Burley clears way for food plant expansion
Carol Ryan Dumas
The expansion of McCain Foods' potato processing operation in Burley, Idaho, announced in August, moved forward in the process with action today by the Burley City Council. The City Council started the process of designating a new urban renewal project that will allow the Burley Development Authority to put together an incentive package for McCain, which was part of negtiations for the expansion.
A $100 million expansion to McCain Foods’ potato processing operation in Burley, Idaho, announced in August, has taken another step forward with action by the Burley City Council Monday.
The City Council passed a resolution to begin the process of designating a deteriorated area to form a fourth urban renewal area for the Burley Development Authority (BDA) in the vicinity of McCain’s expansion. It also passed a resolution for a finding of fact on the need to establish a new urban renewal area and to designate boundaries for the area, said Melanie Haynes, Burley city clerk.
The city’s actions were needed to create a new revenue allocation area for the urban renewal district, which allows BDA to put an incentive package together and the city to compete for McCain’s project, said Doug Manning, Burley economic development director.

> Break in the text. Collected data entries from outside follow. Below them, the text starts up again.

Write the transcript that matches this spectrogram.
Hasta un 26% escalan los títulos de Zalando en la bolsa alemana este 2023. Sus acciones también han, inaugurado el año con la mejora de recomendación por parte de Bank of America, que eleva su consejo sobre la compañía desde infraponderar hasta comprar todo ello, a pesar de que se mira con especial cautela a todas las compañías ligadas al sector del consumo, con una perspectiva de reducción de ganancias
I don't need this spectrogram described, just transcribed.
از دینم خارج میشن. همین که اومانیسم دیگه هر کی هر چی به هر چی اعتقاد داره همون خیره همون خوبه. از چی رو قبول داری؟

The BDA will be working with Cassia County to designate money for the project and is waiting on engineering estimates. The money will mostly be used for electrical upgrades and public infrastructure and possibly rail enhancement, he said.

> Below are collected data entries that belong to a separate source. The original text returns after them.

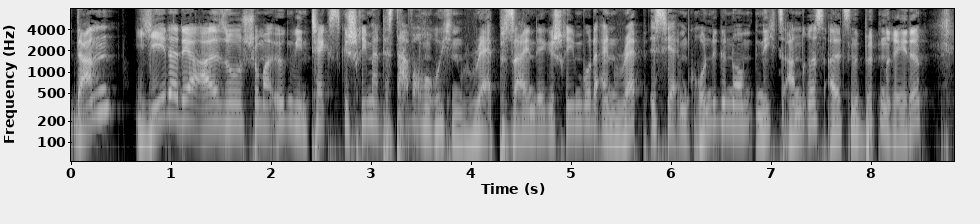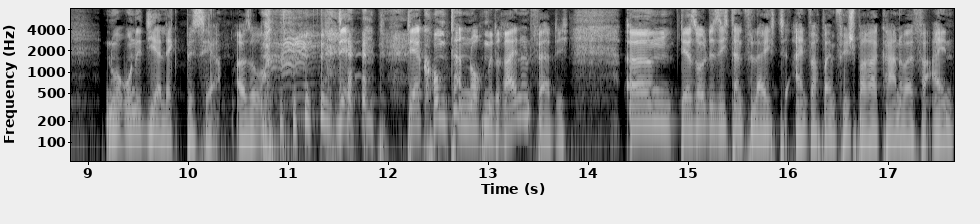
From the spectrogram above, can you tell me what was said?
Dann jeder, der also schon mal irgendwie einen Text geschrieben hat, das darf auch ruhig ein Rap sein, der geschrieben wurde. Ein Rap ist ja im Grunde genommen nichts anderes als eine Büttenrede, nur ohne Dialekt bisher. Also der, der kommt dann noch mit rein und fertig. Ähm, der sollte sich dann vielleicht einfach beim Fischbacher Karnevalverein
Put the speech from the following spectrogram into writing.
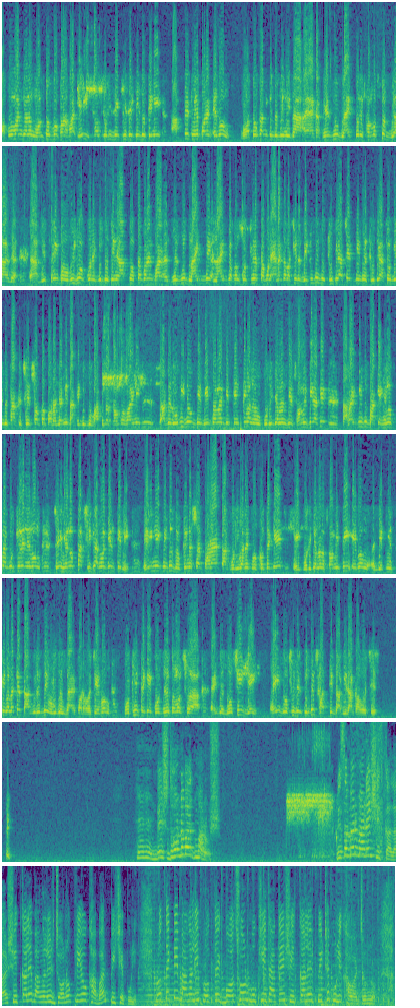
অপমানজনক মন্তব্য করা হয়। এই সব পরিপ্রেক্ষিতে কিন্তু তিনি আপডেট হয়ে পড়েন এবং গতকাল কিন্তু তিনি একটা ফেসবুক লাইভ করে সমস্ত বিস্তারিত অভিযোগ করে কিন্তু তিনি আত্মহত্যা করেন। ফেসবুক লাইভ লাইভ যখন করছিলেন তখন এলাকাবাসীরা দেখে কিন্তু ছুটে আসেন কিন্তু ছুটে আসেও কিন্তু তাকে শেষ রক্ষা করা যায়নি, তাকে কিন্তু বাঁচানো সম্ভব হয়নি। তাদের অভিযোগ যে বিদ্যালয়ের যে প্রিন্সিপাল এবং পরিচালন যে সমিতি আছে, তারাই কিন্তু তাকে হেনস্থা করছিলেন এবং সেই হেনস্থার শিকার হয়েছেন তিনি। এই নিয়ে কিন্তু দক্ষিণেশ্বর থানায় তার পরিবারের পক্ষ থেকে এই পরিচালনা সমিতি এবং যে প্রিন্সিপাল আছে তার বিরুদ্ধে অভিযোগ দায়ের করা হয়েছে এবং কঠিন থেকে কঠিনতম এই যে দোষী, যে, এই দোষীদের কিন্তু শাস্তির দাবি রাখা হয়েছে। হম হম, বেশ, ধন্যবাদ মানস ডিসেম্বর মানে শীতকাল, আর শীতকালে বাঙালির জনপ্রিয় খাবার পিঠে পুলি প্রত্যেকটি বাঙালি প্রত্যেক বছর মুখিয়ে থাকে শীতকালে পিঠে পুলি খাওয়ার জন্য।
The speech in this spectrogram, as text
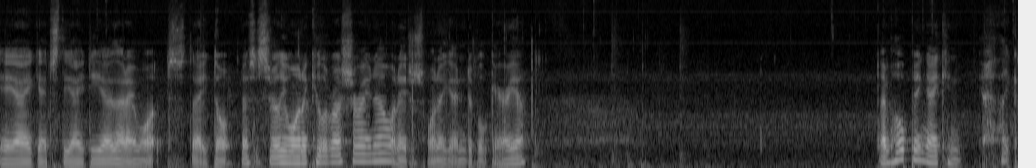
AI gets the idea that I want, that I don't necessarily want to kill Russia right now, and I just want to get into Bulgaria. I'm hoping I can, like,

Manning said he doesn’t yet know what will qualify in the incentive package or how long it will take to put it together but it was part of negotiations with McCain to expand in the area.
Burley City Administrator Mark Mitton said the process is just beginning but it would take 60 to 90 days after the start of the new year to form a new urban renewal area.
McCain has been talking about an expansion at the plant for the past couple of years, but negotiations with the city began last spring. The company employs more than 500 workers, and the expansion is expected to add another 100 to 130, he said.
“It’s a good deal for the whole area, more employees, more opportunity for growers. They’ve been here a long time, we know them, they do a good job, and we’re excited about it,” Mitton said.
In August, McCain announced it will invest in a new building and a third production line at its operations just west of Burley. The company expected the new third line to be operational at the end of 2015 and said the original plant, built in the 1960s, would continue production during the expansion.
Frank van Schaayk, McCain’s regional president for the Americas, said the expansion is the result of increasing demand for potato products from customers nationwide.
The investment in the Burley plant is due to the area’s strong potato grower community, highly capable workforce and tremendous support for the local and state government, he said in August.
The expansion will add a number of employees at the plant, and McCain will buy more potatoes locally when the new production line is operational, plant manager Jeff McCray said in August.
McCain Foods is the leading supplier of frozen potatoes and snack food products for the foodservice market and also supplies retail grocery chains with both McCain and private label potato products.
The matter of a new urban renewal area will go through public hearings and notification to neighbors before it could be approved, Haynes said.